Getting ready for the Albany diocese's 2014 Spring Enrichment...and yes, Spiritual Diabetes will play a role. In that mind, googling "spiritual diabetes" also brought up this blog combining spiritual and diabetic discourses. Goldstein seems to seek spiritual remedies and/or therapies for those suffering from diabetes. Here is another example of somebody combining "sweet," "sugar," and "spiritual" language. While using similar terms (at least at first), those blogs pursues an agenda quite different from this one. As stated earlier, this blog uses diabetes as a discursive and analytic metaphor. I don't pretend to address the physical realities confronting those combating diabetes--type I or type II. Those are very real problems, and I am *not* seeking to add to the burdens of those suffering. (Nor, it should be clear, is Goldstein.)

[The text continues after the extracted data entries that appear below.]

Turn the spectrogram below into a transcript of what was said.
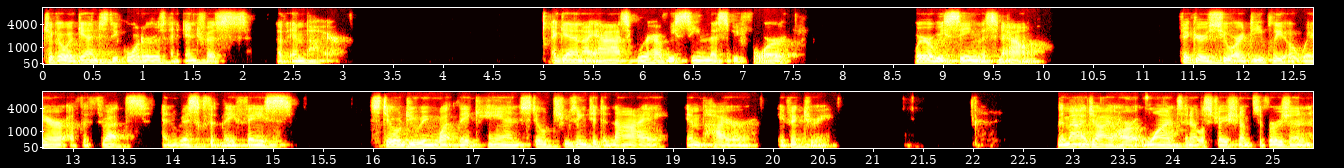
to go against the orders and interests of empire. Again, I ask, where have we seen this before? Where are we seeing this now? Figures who are deeply aware of the threats and risks that they face, still doing what they can, still choosing to deny empire a victory. The Magi are at once an illustration of subversion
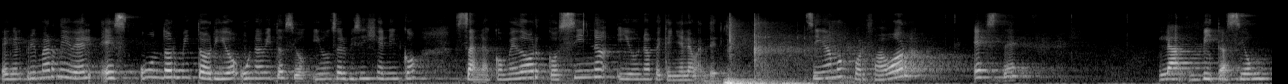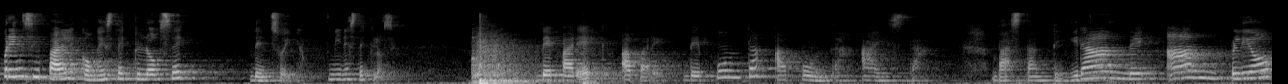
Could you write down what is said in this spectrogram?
En el primer nivel es un dormitorio, una habitación y un servicio higiénico, sala comedor, cocina y una pequeña lavandería. Sigamos por favor. Este, la habitación principal con este closet de ensueño. Mira este closet. De pared a pared, de punta a punta. Ahí está. Bastante grande, amplio.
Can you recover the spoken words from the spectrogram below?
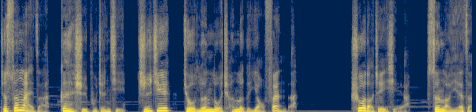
这孙赖子更是不争气，直接就沦落成了个要饭的。说到这些呀，孙老爷子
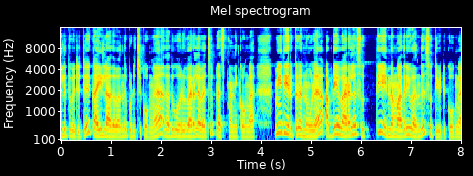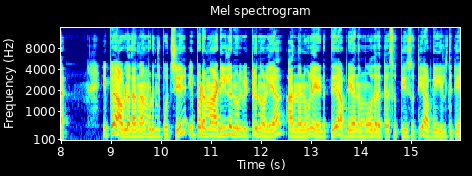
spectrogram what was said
இழுத்து வச்சுட்டு கையில் அதை வந்து பிடிச்சிக்கோங்க. அதாவது ஒரு விரலை வச்சு ப்ரெஸ் பண்ணிக்கோங்க. மீதி இருக்கிற நூலை அப்படியே விரலை சுற்றி இந்த மாதிரி வந்து சுற்றி விட்டுக்கோங்க. இப்போ அவ்வளோதாங்க முடிஞ்சு போச்சு. இப்போ நம்ம அடியில் நூல் விட்டுருந்தோம் இல்லையா? அந்த நூலை எடுத்து அப்படியே அந்த மோதிரத்தை சுற்றி சுற்றி அப்படியே இழுத்துட்டே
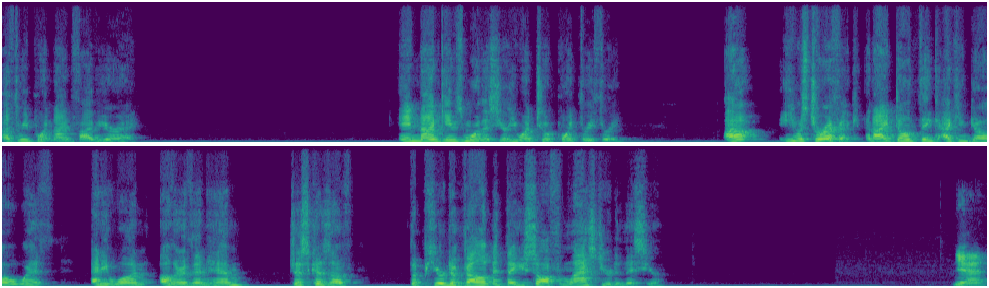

Our nation's--and, really, our planet's--diabetes epidemic, though, prompt questions about spiritual consumption and 'exercise.' Just as the type II diabetic can no longer convert the energy already present in the bloodstream, the spiritual diabetic sits awash in spiritual energy...but can't properly convert it. The resulting 'high blood sugar' in this spiritual version becomes an unslakable thirst for more and more spiritual consumption...which in turn only exacerbates the original problem. Signs of this, it seems to me, are the various expressions of rock-sure supremacy of one's views or, in the secular framework, assurance of purely secular solutions to situations which clearly involve spiritual perspectives. These damaging absolutisms are counterbalanced by the broader Christian, and specifically Roman Catholic, tradition. These, obviously, involve absolute perspectives--Jesus Christ is fully human and fully divine, etc.--but these appear within a spiritual "work-out" framework that juxtaposes human frailty/tragedy with divine knowledge and mercy. Make no mistake, though, Christians--and certainly Roman Catholics--can suffer from spiritual diabetes, just as they suffer from the physical form.